Copy only the lines from the one with "This is a spectrogram" through the end of the records, exactly as they stand. No pictures belong in the copy.

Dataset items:
================================

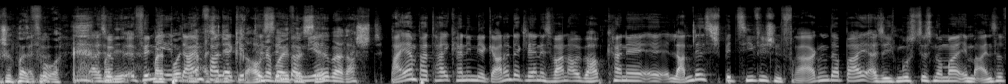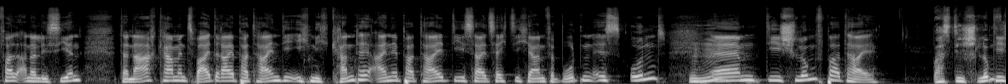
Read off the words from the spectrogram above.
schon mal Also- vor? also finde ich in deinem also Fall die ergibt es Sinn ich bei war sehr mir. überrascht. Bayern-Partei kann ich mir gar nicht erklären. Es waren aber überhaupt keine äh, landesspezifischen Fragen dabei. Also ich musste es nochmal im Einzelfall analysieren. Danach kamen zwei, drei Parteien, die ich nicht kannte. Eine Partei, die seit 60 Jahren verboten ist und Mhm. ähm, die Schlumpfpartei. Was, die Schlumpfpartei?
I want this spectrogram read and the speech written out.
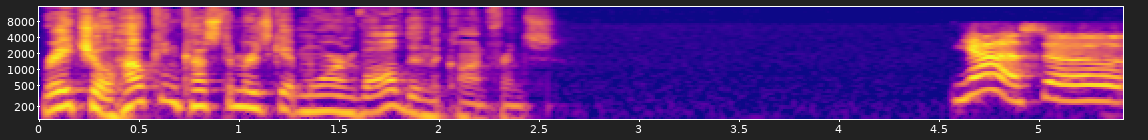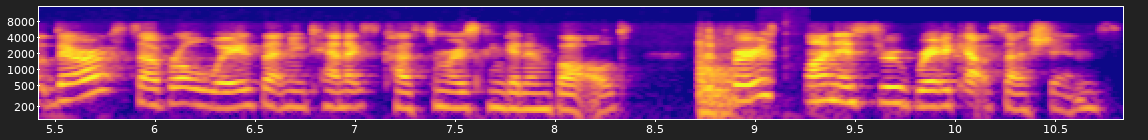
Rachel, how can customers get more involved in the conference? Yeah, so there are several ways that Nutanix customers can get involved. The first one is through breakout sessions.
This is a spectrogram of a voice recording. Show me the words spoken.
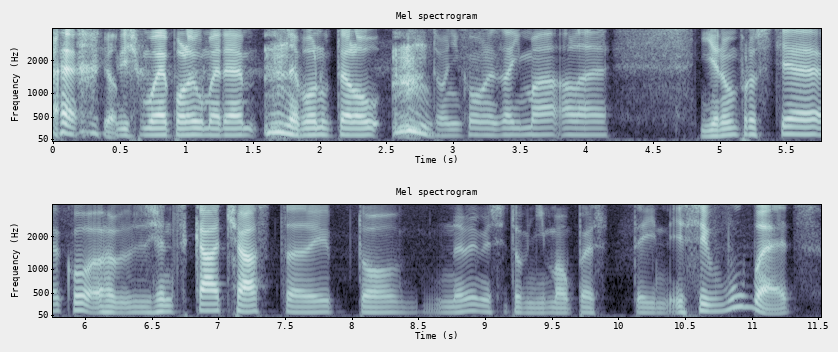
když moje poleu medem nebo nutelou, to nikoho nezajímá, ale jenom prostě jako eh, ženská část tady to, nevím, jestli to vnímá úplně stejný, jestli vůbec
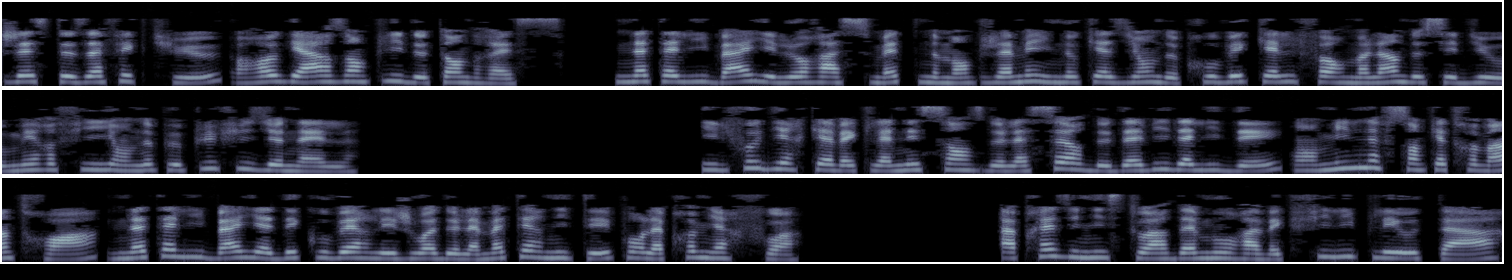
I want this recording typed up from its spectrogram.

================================

OUTPUT:
This is a spectrogram of a voice recording. Show me the words spoken.
když moje poleu medem nebo nutelou, to nikoho nezajímá, ale jenom prostě jako eh, ženská část tady to, nevím, jestli to vnímá úplně stejný, jestli vůbec
I want this recording typed up from its spectrogram.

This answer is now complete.